New Kit, New Company
Erwin has been involved with airplane kits for decades, and has been responsible for bringing several different foreign designs into the U.S. market, unfortunately, with varying success. As anyone who has tried to make a living in aviation knows, the vagaries of the market, the timing of multiple economic factors, and a wide variety of other variables makes success a crapshoot, regardless of the goodness of the design you are trying to sell.
A typical spec from the plans for the airplane. We did not see a complete build manual, but the drawings are done in a CAD system that should allow a high-quality document.
With the Merlin, Erwin has found a remarkable little airplane that most pilots will probably enjoy—and it promises to be a relatively fast build. The questions, as always, are if the timing is right, the customers there, and the supply chain reliable enough to make the endeavor successful. Having a great airplane is just a small part of it. Depending on foreign suppliers and still hunting for the right engine, Erwin’s Merlin is going to have to survive the unpredictable forces that have ended similar commercial enterprises and, as always, we recommend that potential owners/builders do their homework and evaluate if they are comfortable with the risks of going with a new product.

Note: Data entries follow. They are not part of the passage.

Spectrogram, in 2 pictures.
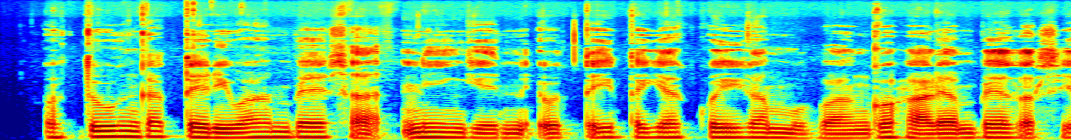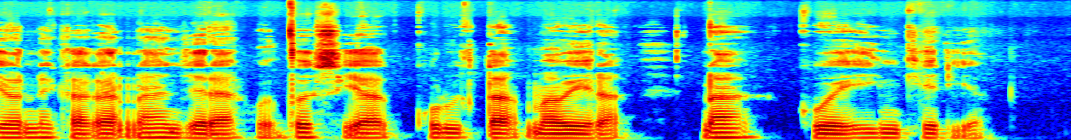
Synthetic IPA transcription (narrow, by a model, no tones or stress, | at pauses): otuːŋɡateɾiwambesa̰niːŋɡenotaiðaɣjakweɣamoβaːŋɡoɦaɾjambes̬asionekaɣa̰nʔaɲd͡ʒeɾajaho̰ðosḭakuɾutamaweɾa̰ | nakweiːŋɡeɾj̰a̰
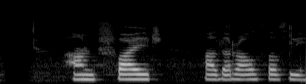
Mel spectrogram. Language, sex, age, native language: Icelandic, male, 10, Icelandic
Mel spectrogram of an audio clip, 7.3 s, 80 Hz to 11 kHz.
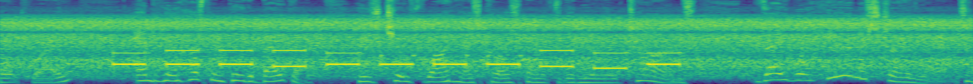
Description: DTMF, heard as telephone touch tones, dialled by machine, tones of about 240 ms, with radio hiss. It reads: 89968777628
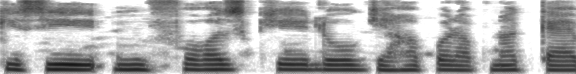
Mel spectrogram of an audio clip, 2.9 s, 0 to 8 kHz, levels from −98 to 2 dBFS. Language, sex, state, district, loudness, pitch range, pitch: Hindi, female, Bihar, Darbhanga, -17 LUFS, 185-200 Hz, 195 Hz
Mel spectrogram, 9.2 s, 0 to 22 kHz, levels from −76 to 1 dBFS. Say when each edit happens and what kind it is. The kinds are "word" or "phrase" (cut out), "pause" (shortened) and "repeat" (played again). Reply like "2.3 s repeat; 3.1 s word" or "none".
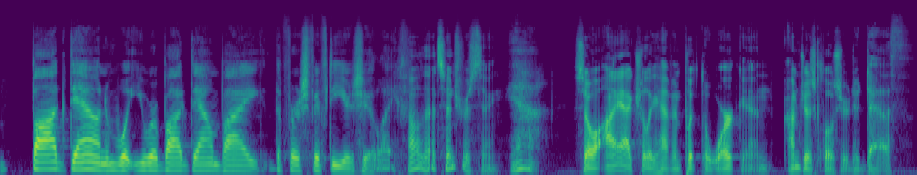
none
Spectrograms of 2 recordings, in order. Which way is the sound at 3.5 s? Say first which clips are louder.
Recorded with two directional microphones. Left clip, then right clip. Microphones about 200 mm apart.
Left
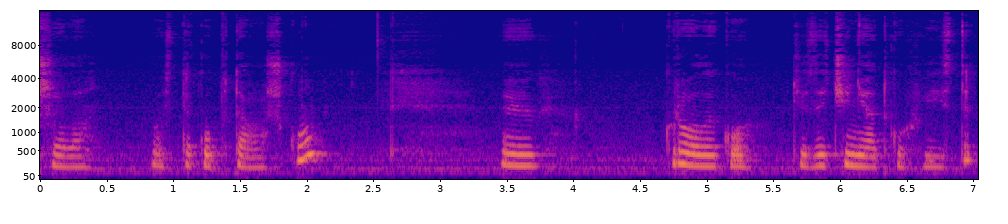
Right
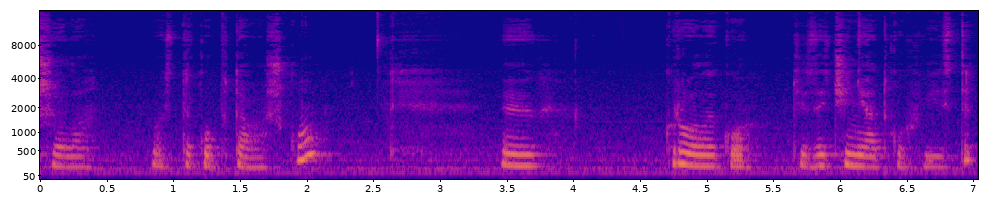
Left 3 dB; 15° left (ahead or behind).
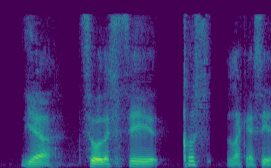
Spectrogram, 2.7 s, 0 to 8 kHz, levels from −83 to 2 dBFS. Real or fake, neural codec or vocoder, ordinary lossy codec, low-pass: fake; codec, 16 kHz, 1.1 kbps, Voila-Tokenizer; none; none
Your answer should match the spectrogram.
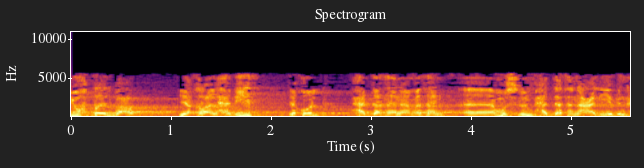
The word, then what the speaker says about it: حدثنا: لكن باللفظ لابد أن تقال حدثنا ما تقولها باللفظ ثنى هي تكتب ثنى لكن تلفظ حدثنا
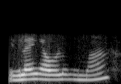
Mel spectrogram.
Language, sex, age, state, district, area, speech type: Tamil, female, 18-30, Tamil Nadu, Kallakurichi, urban, conversation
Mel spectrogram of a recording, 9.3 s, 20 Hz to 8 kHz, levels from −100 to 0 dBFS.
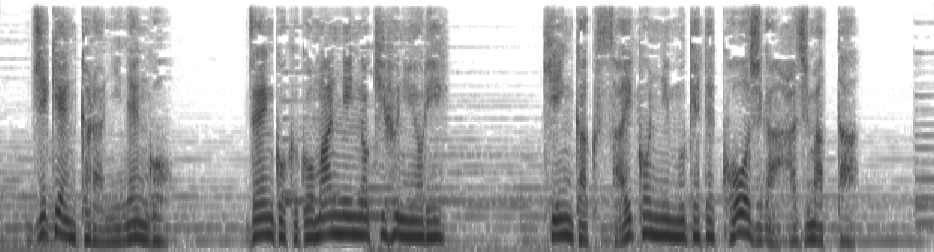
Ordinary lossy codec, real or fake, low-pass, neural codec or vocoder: none; real; 7.2 kHz; none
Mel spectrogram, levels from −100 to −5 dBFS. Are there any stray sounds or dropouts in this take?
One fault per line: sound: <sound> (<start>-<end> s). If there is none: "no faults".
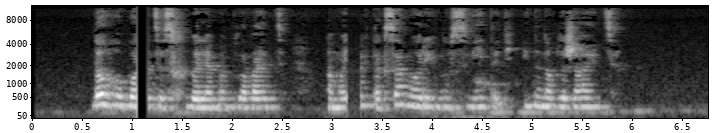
sound: dropout (1.0-1.2 s)
sound: dropout (3.1-3.3 s)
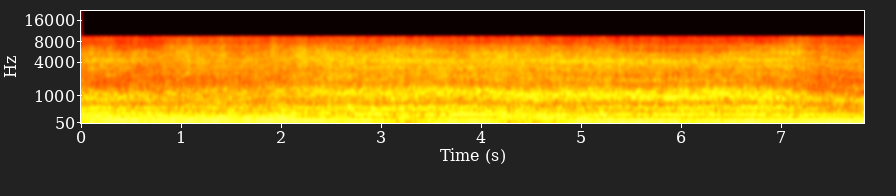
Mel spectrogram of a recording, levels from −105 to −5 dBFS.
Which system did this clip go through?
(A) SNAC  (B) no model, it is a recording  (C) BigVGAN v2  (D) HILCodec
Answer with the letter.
D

This warning is no different with the Merlin than we’d give to any new airplane project, and the Merlin has a number of advantages that might help it tip the scales toward success. The mature airframe design is probably the biggest, while the ongoing search for powerplants is always something to watch carefully.

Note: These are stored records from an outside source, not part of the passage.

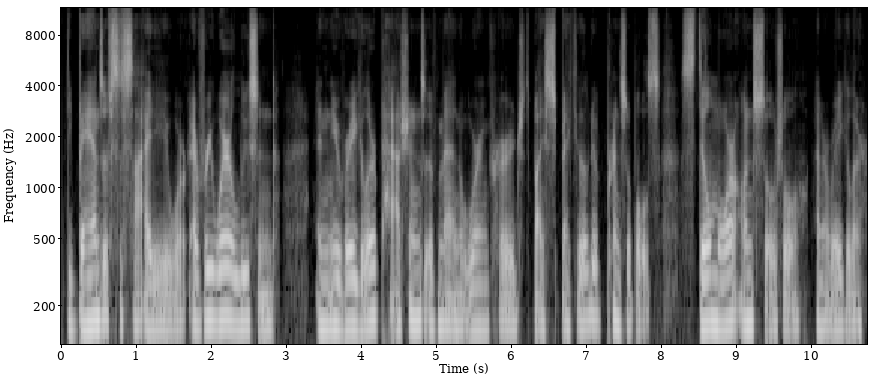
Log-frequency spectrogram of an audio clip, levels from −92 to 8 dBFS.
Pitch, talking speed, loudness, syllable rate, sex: 145 Hz, 135 wpm, -20 LUFS, 5.3 syllables/s, male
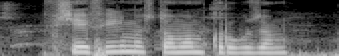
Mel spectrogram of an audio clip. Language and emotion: Russian, neutral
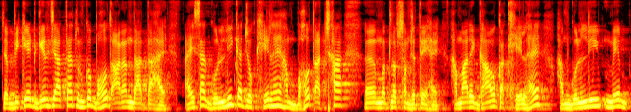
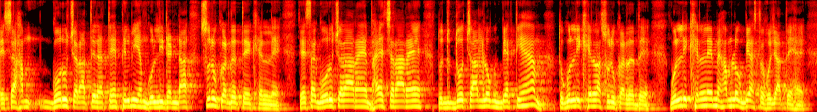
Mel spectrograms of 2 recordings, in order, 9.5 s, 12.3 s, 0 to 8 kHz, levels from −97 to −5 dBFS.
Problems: none marked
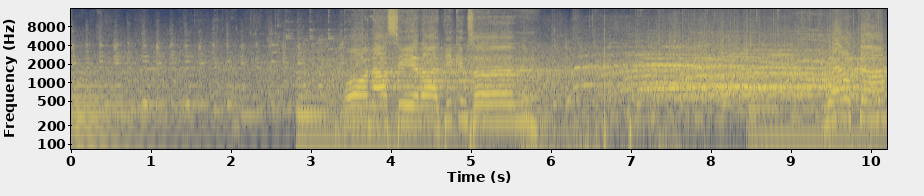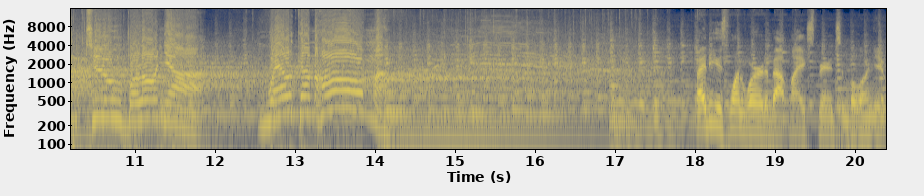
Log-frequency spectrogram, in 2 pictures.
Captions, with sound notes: (classical music) (speaking Italian) (audience cheering) - Welcome to Bologna! Welcome home! (classical music) - If I had to use one word about my experience in Bologna,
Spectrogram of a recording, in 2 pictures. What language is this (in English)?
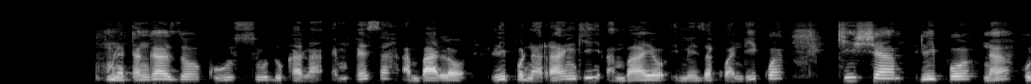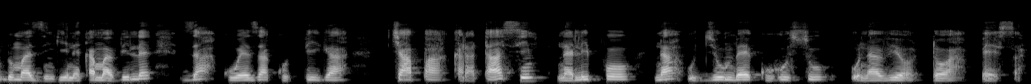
Swahili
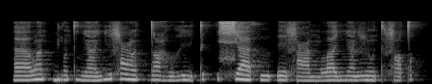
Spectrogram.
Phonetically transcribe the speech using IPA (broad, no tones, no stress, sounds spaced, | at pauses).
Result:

Erwin’s plans to provide a builder-assist center and market this as the primary method for customers to acquire and construct the kit is bold, but he assures us that someone who simply wants a full kit shipped to their workshop will be welcomed as well. Plans and build instructions were not available for us to review, so there might still be some bumps for early adopters, but the fact that the airplane was designed as a pre-punched, matched-hole, CAD/CAM design should make development of the instructions and plans relatively easy.
Erwin’s work on a set of optional amphibious floats for the airplane can be seen as a plus, but it also can take the small company’s eye off the ball for getting land planes out the door, another consideration for potential buyers.
Overall, I love the airplane, but advise potential customers to make sure that they are comfortable with the maturity of the design and the company before they invest. That’s a caution we give with all new aircraft kits we review—even those from established kit companies.
An Airplane for Fun
The Merlin is what we think a Light Sport Aircraft should be—easy to maintain and fun to fly. With good handling qualities, it challenges the pilot to perfect their short landing technique, but in a friendly way that is low risk. The rugged construction should make it tolerant to the occasional mistake, and the cockpit layout is first-rate.
While it is too early in the production cycle to tell if it will be a commercial success or not, the airplane itself is easy to recommend. To those builders willing to invest early, you could have a fun flying machine that will garner excitement wherever you go. We plan to keep an eye on this design and see how the engine choices mature. We would not be surprised to see a steady chain of them coming into the Light Sport fleet as the word gets out about just how fun they are to fly.